Bored by the unchallenging everyday (or for me rather every week) task of blog writing, Nostra from myfilmviews.com has created his perhaps most ambitious blogathon yet. Over the span of 5 months, the 5 Obstructions Blogathon is going to challenge film bloggers by presenting them with a different obstruction each month - hence the title. If you face the obstruction and succeed, you'll move on to the next round, otherwise you will be punished, simple as that.
Obstruction #1: Write a positive review of a movie you don't like OR write a negative review of a movie you like.
To me, the latter one was too easy. Ripping a movie - anything - apart, is much easier than praising something or explaining things that you like about it. So I'm going with the former possibility and I'm writing about one of the (luckily) few movies that I've seen in the past few months that I've disliked a lot. Here goes my positive review of 'HowFarObsessionsWithActorsWillMakeYouGo' aka Afterschool, the 2008 directorial debut of Antonio Campos.
Afterschool is an emotionally challenging and thought-provoking little movie that makes me curious to see more of the various young talents involved. Situated in an American private prep-school, it centers around a regular guy named Robert (Ezra Miller), who's a bit of an outsider and likes watching porn of the more rough sort. Infatuated with a girl called Amy, Robert joins the video class she's in and the two get together. While filming in an abandoned corridor on his own, Robert is suddenly met by two female students overdosing, and eventually dying in front of his camera.
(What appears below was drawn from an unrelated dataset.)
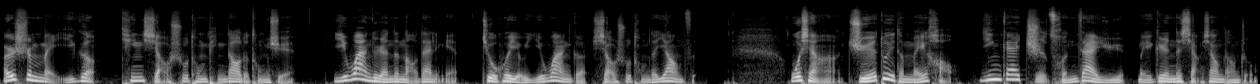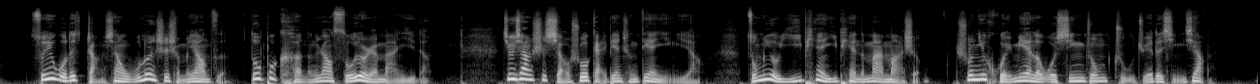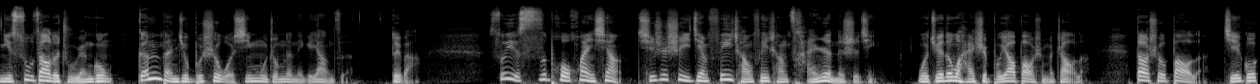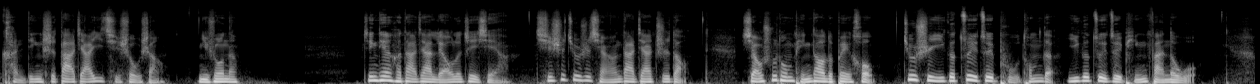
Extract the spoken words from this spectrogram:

This is all I want to share of the plot in order to avoid any spoilers. At any rate, although it serves the purpose of disorienting and confusing the viewer, the plot isn't the main attraction of Afterschool. It's the emotional side of the story that drags the viewer into a claustrophobic net of assumptions and indications that are never truly solved, that makes this movie stand out among other contemporary avantgard-ish independent movies. The stylistic choices and narrative are particularly important here, for example we see the death of the two girls various times throughout the movie, always from different point-of-views, forcing us to guess what really happened and who was involved in what exactly. The camerawork also works as a disorienting force at many other times in the movie, framing situations in untraditional ways - for example cutting out people's heads - which creates an atmosphere of doubt and anxious curiosity for the goings-on. There is also no soundtrack to distract the viewer and dialogue is held at a minimum. In that way, Afterschool is a wonderful exercise in patience and a welcome detour from the many over-edited blockbusters we're constantly confronted with in cinemas. I'm sad that it didn't get much recognition from regular audiences, however critics did love it for its experimental nature, which in the end even gained it a handful of nominations and Special Jury Prize at the Nashville Film Festival. It's not that this is a particularly exhausting movie. If you pay a little attention and try to focus a little on your own, without the help of in-your-face direction, watching Afterschool is going to be a truly rewarding experience. Kudos to debuting director Antonion Campus, I haven't seen his previous shorts but am going to soon, and I'll definitely seek out his second feature film Simon Killer from 2012. It's always nice to see someone exploring cinematic possibilities and boundaries off the beaten track. Another thumb up to the cast with a special mention of Ezra Miller. This was the first feature film for the now up-and-coming star who has since paved his way into independent American cinema with performances in We Need to Talk About Kevin and The Perks of Being a Wallflower.
Anyone who would like to re-kindle their hopes for contemporary cinema should check this movie out. It's an engrossing ride that deserves a bigger audience.
Directed by Antonio Campus in 2008 in the US. and A starring Ezra Miller, Jeremy Allen White and Emory Cohen
I hope I'll make it to the next round with this, it was a challenging task and a lot of fun - thanks to you, Nostra! As for the movie, I initially thought I'd like it, judging from the trailer and... well... Ezra Miller. Who's a bit too young for me here, but whatever, he rocks. The concept is very interesting and has a lot of potential, which made the first third seem promising to me - but then it all went downhill, as I realized where they were going. To anyone who's wondering where that might be, I tell you: nowhere. And no, I'm not going to check out Simon Killer regardless of how intriguing the title is. Ye ain't gonna play that trick on me twice, Campus.
(My real rating is a lime explosion).